- WHAT YOU ARE ASKED TO DO -
When you reach the line containing "Can you get" in the data below, begin returning lines exactly as written, and stop once the line containing "Transcription of this spectrogram" has been returned.

### DATA ###

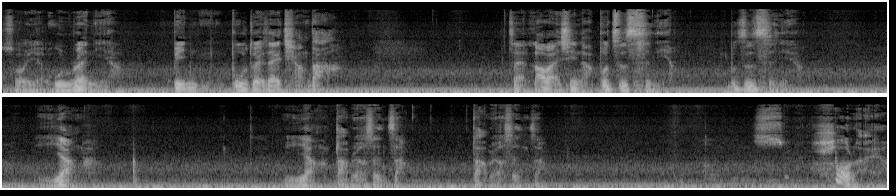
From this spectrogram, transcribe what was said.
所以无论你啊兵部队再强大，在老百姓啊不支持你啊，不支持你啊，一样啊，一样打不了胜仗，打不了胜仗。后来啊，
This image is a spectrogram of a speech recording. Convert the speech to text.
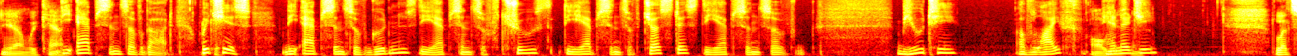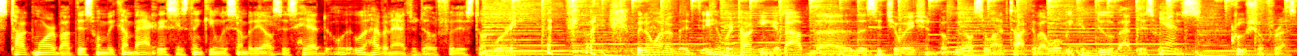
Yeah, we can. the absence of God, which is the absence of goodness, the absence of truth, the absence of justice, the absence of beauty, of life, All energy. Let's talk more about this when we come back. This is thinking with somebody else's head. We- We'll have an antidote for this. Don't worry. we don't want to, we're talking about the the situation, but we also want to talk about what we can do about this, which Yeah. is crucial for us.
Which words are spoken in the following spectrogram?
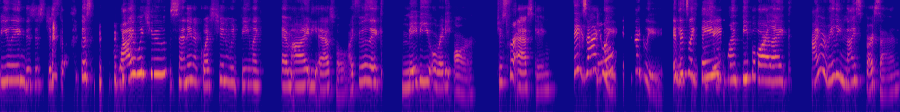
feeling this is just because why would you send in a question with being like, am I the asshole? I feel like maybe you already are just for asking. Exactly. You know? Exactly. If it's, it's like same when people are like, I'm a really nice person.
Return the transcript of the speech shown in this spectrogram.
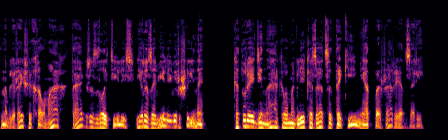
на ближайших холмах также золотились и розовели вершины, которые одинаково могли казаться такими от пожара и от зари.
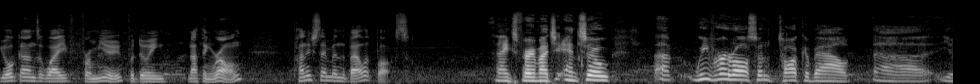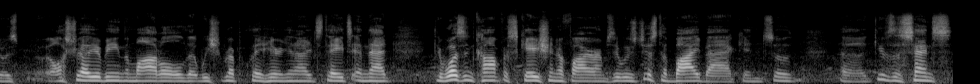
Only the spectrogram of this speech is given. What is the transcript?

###
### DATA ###

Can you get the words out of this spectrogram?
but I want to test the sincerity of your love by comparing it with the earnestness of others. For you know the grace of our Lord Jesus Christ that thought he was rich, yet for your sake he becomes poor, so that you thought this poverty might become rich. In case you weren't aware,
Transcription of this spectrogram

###
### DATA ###

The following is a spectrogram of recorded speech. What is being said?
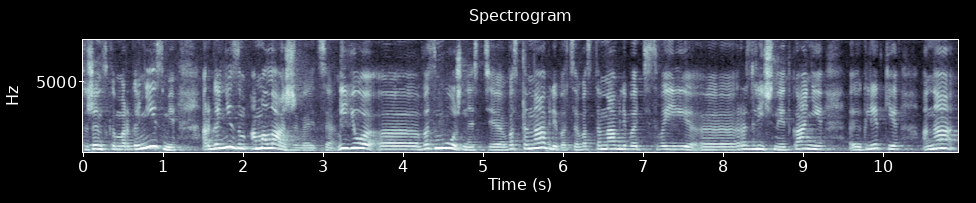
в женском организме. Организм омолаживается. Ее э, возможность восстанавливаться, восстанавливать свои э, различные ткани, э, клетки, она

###

- SOLUTION TO THE EXERCISE -
Can you get the words out of this spectrogram?
but I want to test the sincerity of your love by comparing it with the earnestness of others. For you know the grace of our Lord Jesus Christ that thought he was rich, yet for your sake he becomes poor, so that you thought this poverty might become rich. In case you weren't aware,
Transcription of this spectrogram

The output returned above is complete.